Good man Wave,,,,,,,,,,,,,,I was writing while you were already answered the question

Thanks when I get car back from dealer, they aren’t doing the work you’ll be pleased to hear, I will check coolant but dealer said it was low.
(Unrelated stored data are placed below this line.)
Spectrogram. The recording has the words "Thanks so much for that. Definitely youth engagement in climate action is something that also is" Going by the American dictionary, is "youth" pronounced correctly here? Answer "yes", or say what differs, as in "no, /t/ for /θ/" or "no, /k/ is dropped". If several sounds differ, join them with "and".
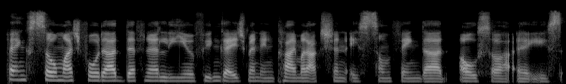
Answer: no, /f/ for /θ/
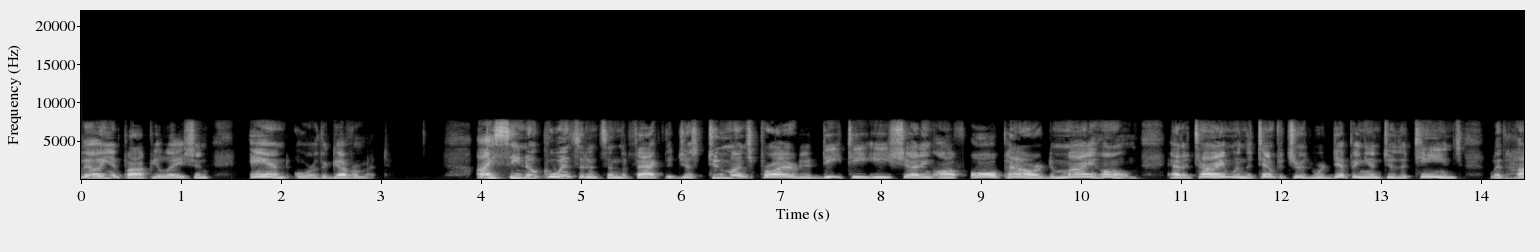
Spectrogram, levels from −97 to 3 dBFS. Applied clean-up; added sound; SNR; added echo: none; none; none; none.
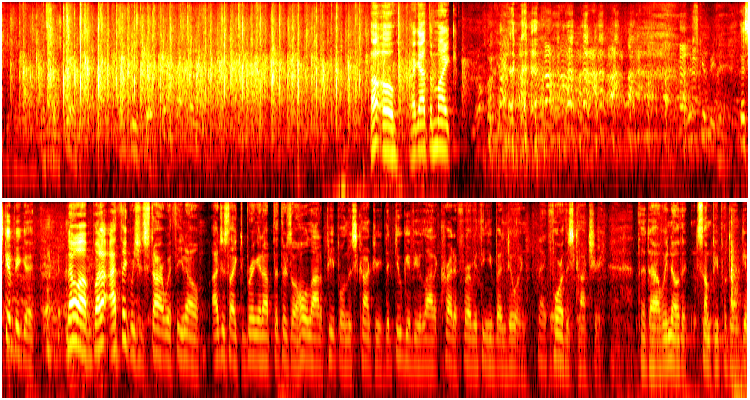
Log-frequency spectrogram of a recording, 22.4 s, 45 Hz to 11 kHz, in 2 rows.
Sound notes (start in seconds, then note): 0.0 applause; 7.0 laughter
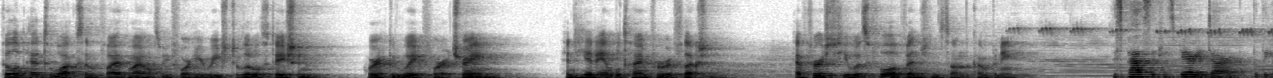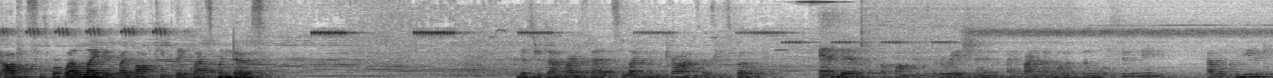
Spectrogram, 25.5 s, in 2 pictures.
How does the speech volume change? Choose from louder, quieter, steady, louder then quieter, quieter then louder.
quieter.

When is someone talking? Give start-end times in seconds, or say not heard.
0.0-10.2, 11.1-15.5, 17.9-25.4.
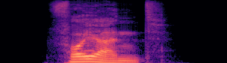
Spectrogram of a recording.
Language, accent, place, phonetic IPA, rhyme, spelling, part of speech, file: German, Germany, Berlin, [ˈfɔɪ̯ɐnt], -ɔɪ̯ɐnt, feuernd, verb, De-feuernd.ogg
- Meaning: present participle of feuern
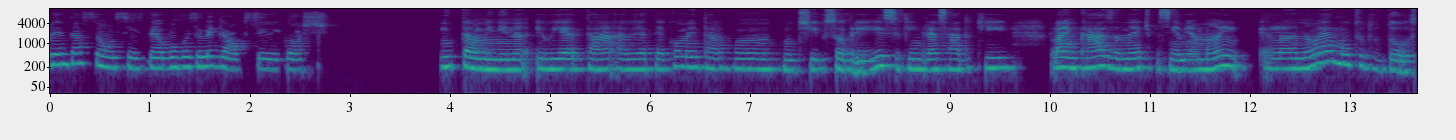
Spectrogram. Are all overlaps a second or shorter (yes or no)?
yes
Car didn’t seem to smell of antifreeze.

I should have said “refurbished”. . sorry GB. I’ve had 4 done over the years – significantly cheaper solution than a replacement.



Bad bad diagnosis of both problems
Alternators not charging is a really simple thing to diagnose……………If they cannot manage this it’s time you moved
Yes,,,,,,Alternators can be rewound but it is unlikely to be the windings…………..I could count on my fingers the amount of burned out winding I’ve seen
Even–“Rewind” is just another way to at your money but if your not handy your going to have to take someone’s word for it
………….Some alternators today have their charging controlled from the vehicle ECU rather than having an on board voltage regulator…………Voltage regulator and brushes are the two popular items………………
Take it to an Auto Electrician………….

Heater matrix/water inside……..?????????
This is pretty simple again and this one you’ll figure for yourself………….
If the heater matrix is leaking the engine coolant will need topping up regular…………..
If the coolant is not dropping it is impossible to be the matrix as the heater circulates only engine coolant……………….No coolant used,,,,,,,,,,,,,no leaky matrix

You say a lot of water in the cabin………………A leak that big from the cooling system would most likely have the engine boiling its little head off literally……….
Some of these Korean 4x4s and for certain the Sportage/Tucson had some type of problem with a bulkhead panel that leaks serious amounts of water causing the floor to get wet……………………..My son in law had this very problem but he decided it was time for a change so I cannot advise further………………..I’m assuming the same company uses similar design across its cars…….
He got a couple of silly quotes for the panel which I cant see being a two day job

Hope that helps

I agree with DK that alternator windings are rarely the problem. Specialist companies will rebuild alternators and starter motors remarkably cheaply, and can cope with electrical problems and replacing bearings.

Thanks DeeKay , the water problem I feel is not the coolant. The engine temp has not been increasing and the water has been very dirty.